Thus, then, we come back to the principle from which we started—that the great object of all education should be to give to the mind that rational direction which shall enable it to form an intelligent and definite judgment upon subjects of this kind, without having to go into any question of formal reasoning upon them. Thus, for example, is it more probable that Mr. Home floated out of one window and in at another, or that Lord Lindsay should have allowed himself to be deceived as to a matter which he admits only occurred by moonlight? That is the question for common-sense. I believe, as I stated just now, that the tendency to the higher culture of the present age will manifest itself in the improvement of the next generation, as well as of our own; and it is in that hope that I have been encouraged on this and other occasions to do what I could for the promotion of that desire for self-culture, of which I see so many hopeful manifestations at the present day. When once a good basis is laid by primary education, I do not see what limit there need be to—I will not say the learning of future generations—but to their wisdom, for wisdom and learning are two very different things. I have known some people of the greatest learning, who had the least amount of wisdom of any persons who have come in my way. Learning, and the use that is made of it, are two very different things.
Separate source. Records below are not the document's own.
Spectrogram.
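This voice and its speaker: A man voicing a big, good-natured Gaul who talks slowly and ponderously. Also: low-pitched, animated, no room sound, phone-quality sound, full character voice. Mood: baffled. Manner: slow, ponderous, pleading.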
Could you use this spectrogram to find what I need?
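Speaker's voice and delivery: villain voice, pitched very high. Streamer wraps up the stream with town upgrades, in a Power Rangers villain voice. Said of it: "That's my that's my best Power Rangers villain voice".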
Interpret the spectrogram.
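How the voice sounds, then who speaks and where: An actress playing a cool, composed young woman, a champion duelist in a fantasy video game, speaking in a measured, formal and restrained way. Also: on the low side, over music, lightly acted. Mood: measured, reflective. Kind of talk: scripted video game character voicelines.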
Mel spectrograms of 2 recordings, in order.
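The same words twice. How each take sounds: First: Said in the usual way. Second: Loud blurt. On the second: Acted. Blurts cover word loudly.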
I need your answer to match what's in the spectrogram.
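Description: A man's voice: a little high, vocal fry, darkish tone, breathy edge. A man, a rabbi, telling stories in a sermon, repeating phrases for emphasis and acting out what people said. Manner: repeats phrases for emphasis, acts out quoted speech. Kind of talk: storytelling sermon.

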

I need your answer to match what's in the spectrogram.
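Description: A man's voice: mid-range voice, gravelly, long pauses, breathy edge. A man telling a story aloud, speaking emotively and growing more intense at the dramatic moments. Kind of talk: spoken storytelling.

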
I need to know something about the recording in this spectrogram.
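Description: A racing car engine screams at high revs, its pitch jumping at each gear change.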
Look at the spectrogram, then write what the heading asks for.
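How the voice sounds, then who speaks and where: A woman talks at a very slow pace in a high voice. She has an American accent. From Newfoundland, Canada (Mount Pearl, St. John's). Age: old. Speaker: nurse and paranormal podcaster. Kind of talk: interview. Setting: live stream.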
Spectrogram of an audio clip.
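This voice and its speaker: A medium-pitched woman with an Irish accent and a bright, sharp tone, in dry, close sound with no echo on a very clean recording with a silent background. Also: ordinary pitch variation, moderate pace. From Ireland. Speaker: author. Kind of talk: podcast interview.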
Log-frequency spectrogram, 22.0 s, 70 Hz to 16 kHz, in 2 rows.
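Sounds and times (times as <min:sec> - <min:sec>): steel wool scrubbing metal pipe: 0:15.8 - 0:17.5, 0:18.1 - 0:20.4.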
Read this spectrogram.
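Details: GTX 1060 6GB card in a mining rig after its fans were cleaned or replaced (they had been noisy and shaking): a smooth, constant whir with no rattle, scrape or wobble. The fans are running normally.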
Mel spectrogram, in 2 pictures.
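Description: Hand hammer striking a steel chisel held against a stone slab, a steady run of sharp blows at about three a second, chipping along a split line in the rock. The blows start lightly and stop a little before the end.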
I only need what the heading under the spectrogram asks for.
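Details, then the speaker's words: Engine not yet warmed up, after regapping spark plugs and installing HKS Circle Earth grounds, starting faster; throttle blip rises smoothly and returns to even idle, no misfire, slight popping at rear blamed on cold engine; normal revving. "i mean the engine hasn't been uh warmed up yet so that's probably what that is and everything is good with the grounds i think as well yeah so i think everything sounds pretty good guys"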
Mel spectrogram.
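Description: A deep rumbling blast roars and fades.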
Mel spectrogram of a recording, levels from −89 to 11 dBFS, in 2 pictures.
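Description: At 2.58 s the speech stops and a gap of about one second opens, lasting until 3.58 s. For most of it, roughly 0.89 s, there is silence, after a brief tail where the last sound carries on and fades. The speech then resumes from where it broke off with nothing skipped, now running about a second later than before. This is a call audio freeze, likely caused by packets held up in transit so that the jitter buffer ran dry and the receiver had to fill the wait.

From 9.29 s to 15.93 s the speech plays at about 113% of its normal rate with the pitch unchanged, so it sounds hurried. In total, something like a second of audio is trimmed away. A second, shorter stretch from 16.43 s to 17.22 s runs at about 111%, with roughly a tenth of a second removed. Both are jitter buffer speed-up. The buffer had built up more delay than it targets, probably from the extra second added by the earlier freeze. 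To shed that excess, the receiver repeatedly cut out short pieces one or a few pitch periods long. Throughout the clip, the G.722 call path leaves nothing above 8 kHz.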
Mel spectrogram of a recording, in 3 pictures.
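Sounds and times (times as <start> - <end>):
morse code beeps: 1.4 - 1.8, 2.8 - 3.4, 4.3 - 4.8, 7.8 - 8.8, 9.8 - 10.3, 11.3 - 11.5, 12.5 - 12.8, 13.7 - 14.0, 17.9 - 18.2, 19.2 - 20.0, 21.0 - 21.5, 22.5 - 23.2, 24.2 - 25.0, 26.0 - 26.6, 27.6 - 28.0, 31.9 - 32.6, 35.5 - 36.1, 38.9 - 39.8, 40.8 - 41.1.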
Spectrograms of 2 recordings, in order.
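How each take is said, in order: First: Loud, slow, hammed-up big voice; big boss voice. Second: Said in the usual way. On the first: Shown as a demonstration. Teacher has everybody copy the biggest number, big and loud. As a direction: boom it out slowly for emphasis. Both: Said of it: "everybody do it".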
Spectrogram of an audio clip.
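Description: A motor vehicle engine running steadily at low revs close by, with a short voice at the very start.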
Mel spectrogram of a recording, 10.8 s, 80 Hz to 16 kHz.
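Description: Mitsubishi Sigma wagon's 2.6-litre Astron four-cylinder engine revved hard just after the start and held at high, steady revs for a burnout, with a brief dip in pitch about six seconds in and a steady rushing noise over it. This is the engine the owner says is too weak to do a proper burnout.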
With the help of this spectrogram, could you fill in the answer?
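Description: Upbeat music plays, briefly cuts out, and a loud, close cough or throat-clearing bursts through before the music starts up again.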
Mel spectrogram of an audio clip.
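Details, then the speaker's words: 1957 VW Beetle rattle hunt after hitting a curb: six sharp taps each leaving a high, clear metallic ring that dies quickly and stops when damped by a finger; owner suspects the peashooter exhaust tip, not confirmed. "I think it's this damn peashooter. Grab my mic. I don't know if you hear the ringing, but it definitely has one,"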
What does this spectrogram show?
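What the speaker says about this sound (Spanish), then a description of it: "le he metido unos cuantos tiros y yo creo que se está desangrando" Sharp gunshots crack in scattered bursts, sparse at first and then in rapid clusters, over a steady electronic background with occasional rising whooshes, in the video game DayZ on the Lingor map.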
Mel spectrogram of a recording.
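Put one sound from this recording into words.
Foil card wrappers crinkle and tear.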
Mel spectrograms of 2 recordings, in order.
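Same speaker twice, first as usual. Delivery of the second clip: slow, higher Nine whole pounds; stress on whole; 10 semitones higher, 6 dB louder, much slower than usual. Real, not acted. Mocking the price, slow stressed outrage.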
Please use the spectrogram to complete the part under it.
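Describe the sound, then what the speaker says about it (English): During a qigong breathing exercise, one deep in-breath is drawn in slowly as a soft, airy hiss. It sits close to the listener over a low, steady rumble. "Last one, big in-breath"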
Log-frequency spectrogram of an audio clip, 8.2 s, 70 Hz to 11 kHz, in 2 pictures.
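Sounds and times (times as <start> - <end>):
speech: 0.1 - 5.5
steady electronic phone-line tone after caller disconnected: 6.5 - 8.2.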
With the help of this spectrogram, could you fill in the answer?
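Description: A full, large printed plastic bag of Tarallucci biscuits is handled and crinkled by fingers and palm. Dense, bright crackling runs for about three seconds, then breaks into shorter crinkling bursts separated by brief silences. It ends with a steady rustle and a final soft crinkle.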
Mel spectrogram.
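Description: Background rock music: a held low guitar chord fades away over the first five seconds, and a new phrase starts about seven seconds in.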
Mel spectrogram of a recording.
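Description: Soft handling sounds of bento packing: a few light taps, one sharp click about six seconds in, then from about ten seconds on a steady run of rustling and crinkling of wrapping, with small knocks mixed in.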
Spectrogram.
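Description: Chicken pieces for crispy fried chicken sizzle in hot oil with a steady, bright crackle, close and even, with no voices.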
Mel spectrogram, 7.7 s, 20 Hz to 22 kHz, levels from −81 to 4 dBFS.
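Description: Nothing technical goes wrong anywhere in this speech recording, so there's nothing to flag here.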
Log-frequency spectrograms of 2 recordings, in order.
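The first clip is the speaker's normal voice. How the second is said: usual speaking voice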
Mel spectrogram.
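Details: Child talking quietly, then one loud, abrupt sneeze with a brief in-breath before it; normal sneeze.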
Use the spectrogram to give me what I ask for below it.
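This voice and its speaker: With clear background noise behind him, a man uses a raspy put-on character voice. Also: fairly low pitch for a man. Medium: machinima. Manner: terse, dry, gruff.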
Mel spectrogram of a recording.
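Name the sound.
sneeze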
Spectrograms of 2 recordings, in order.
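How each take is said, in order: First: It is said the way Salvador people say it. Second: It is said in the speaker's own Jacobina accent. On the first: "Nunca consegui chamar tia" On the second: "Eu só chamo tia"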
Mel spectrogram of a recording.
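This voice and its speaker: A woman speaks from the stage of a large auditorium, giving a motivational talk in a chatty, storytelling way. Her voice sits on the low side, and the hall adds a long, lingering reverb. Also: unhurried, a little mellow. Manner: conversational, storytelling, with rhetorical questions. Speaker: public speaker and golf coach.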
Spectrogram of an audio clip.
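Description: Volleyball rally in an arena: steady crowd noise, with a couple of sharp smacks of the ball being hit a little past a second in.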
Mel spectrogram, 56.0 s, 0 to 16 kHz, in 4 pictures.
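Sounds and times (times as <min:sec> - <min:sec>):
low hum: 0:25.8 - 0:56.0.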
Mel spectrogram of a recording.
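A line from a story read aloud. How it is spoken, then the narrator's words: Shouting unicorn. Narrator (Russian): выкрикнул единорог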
It is the effort to acquire a distinct and definite knowledge of any subject that is worth learning, which has its ultimate effect, as I have said, upon the race, as well as upon the individual.

But there are great differences, as to their effects upon the mind, among different subjects of study; and I have long been of opin-